"Murder for Two", a musical whodunit at New World Stages, 340 West 50th Street, NYC - Book and Music by Joe Kinosian, Book and Lyrics by Kellen Blair, Joe Kinosian as the Suspects and Brett Ryback as Marcus.
"Witness For The Prosecution" by Agatha Christie - didhedoit
Sequestered in Sniffin Court, an historic muse on East 36th Street, NYC, The Amateur Comedy Club is a non-profit private theatre club, dating back to 1884, that has presented over 130 seasons of performances. The Club owns two charming landmarked pre-Civil war carriage houses that connect to a building with a small state of the art theatre. Its cozy upstairs salon filled with memorabilia and a drama book library creates a genteel atmosphere that makes coming to a play as a guest a special and memorable event. The fun of watching their productions, always cast with veteran volunteer actors, is seeing the spirited performers in plays selected for male ensemble that are often classic whodunits, old-fashioned comedies or costume dramas rarely staged elsewhere.

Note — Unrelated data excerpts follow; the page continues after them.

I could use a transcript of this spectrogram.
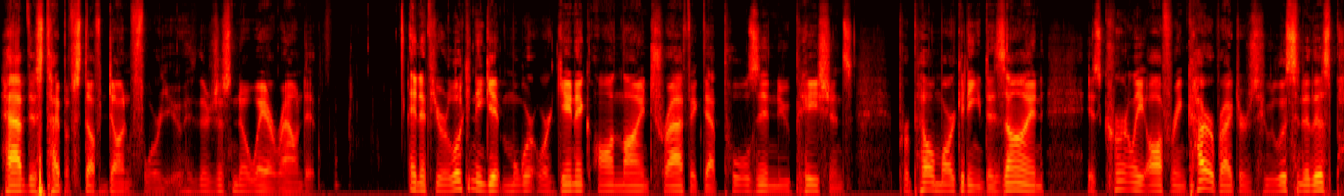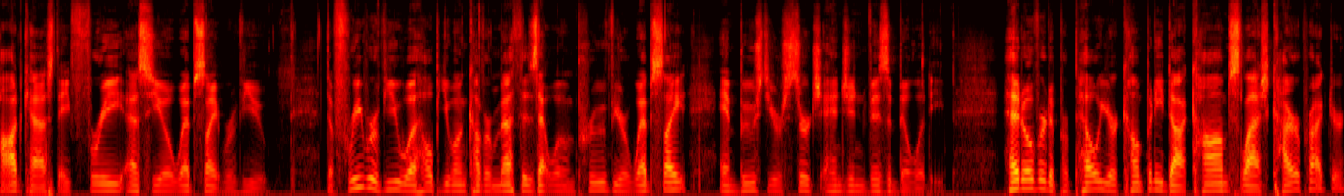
have this type of stuff done for you. There's just no way around it. And if you're looking to get more organic online traffic that pulls in new patients, Propel Marketing Design is currently offering chiropractors who listen to this podcast a free SEO website review. The free review will help you uncover methods that will improve your website and boost your search engine visibility. Head over to propelyourcompany.com slash chiropractor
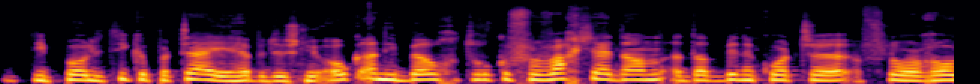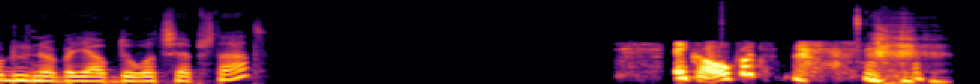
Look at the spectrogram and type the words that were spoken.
die politieke partijen hebben dus nu ook aan die bel getrokken. Verwacht jij dan dat binnenkort uh, Floor Roduner bij jou op de WhatsApp staat? Ik hoop het.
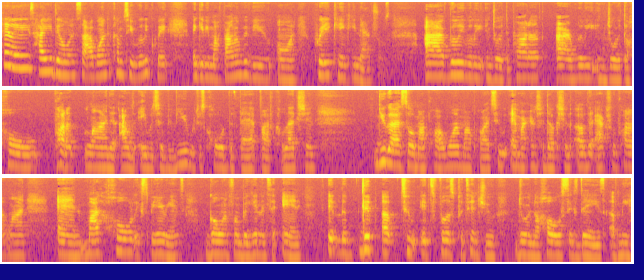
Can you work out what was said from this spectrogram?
Hey ladies, how you doing? So I wanted to come to you really quick and give you my final review on Pretty Kinky Naturals. I really, really enjoyed the product. I really enjoyed the whole product line that I was able to review, which is called the Fab 5 Collection. You guys saw my part one, my part two, and my introduction of the actual product line and my whole experience going from beginning to end it lived up to its fullest potential during the whole six days of me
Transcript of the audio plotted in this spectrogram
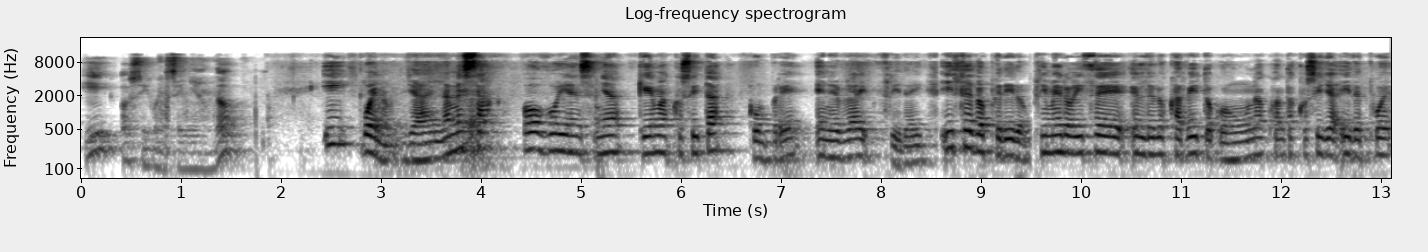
y os sigo enseñando. Y bueno, ya en la mesa os voy a enseñar qué más cositas compré en el Black Friday. Hice dos pedidos. Primero hice el de los carritos con unas cuantas cosillas y después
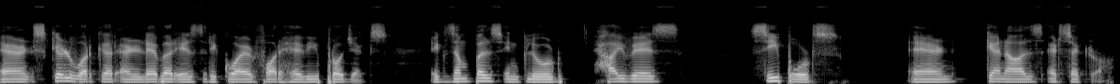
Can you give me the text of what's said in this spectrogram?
and skilled worker and labor is required for heavy projects. Examples include highways, seaports and canals etc.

I was fortunate to see "Witness For The Prosecution" as a guest of Eric Kuzmuk that ran from February 10th through the 22nd, 2014. The beauty of this classic is that it raises more questions than it answers. First written by Agatha Christie as a short story, then as a play that premiered in 1953, we may wonder after the denouement when all is revealed - was she a feminist? Her male characters insult her female characters who are shallow or ditzy, but her calculating and gutsy heroine, Romaine, who pronounces that men are "quite stupid", tricks everyone and may be the ultimate she-bitch Christie uses to exact vicarious revenge.
In her tale Christie also asks her audience to consider the effectiveness of the system of adversarial justice at its core. Under British law as well as in the US, a defendant can only be tried once. In this case the vaunted English Judicial system did not deliver the truth and ultimately justice. The line, "Our English judicial system is, in my opinion, the finest in the world", is stated twice in the play.
In the Club's production, the Old Bailey criminal courtroom was staged as a theatre-in the-"surround" with the audience made to feel like members of the jury. Leonard Vole is a charming drifter who is arrested for murdering a wealthy widow he befriended in post-war London. The prosecutor presents compelling physical evidence against him, as well as the fact that the widow recently updated her will in his favor. His only hope is that Romaine, his assumed wife he rescued from Germany, will testify that he was home before the time they believe the murder took place. As the plot twists and turns, Romaine, who has declared, "He worships the ground I walk on" and endangered herself to save Leonard, is astonished in the finale. Is the surprise ending Christie's fictional enactment of her own anger against her first husband whose infidelity ended their marriage and is Romaine's craftiness a reflection of Christie's own detective crime novel writing skill? The mystery remains.
If you haven't seen the play or the rounded-out film adaptation directed by Billy Wilder in 1957 starring Charles Laughton, Marlene Dietrich and Tyrone Power, the story is exciting even if you know how it ends.
"Witness for the Prosecution" by Agatha Christie at The Amateur Comedy Club, 150 East 36th Street, NYC.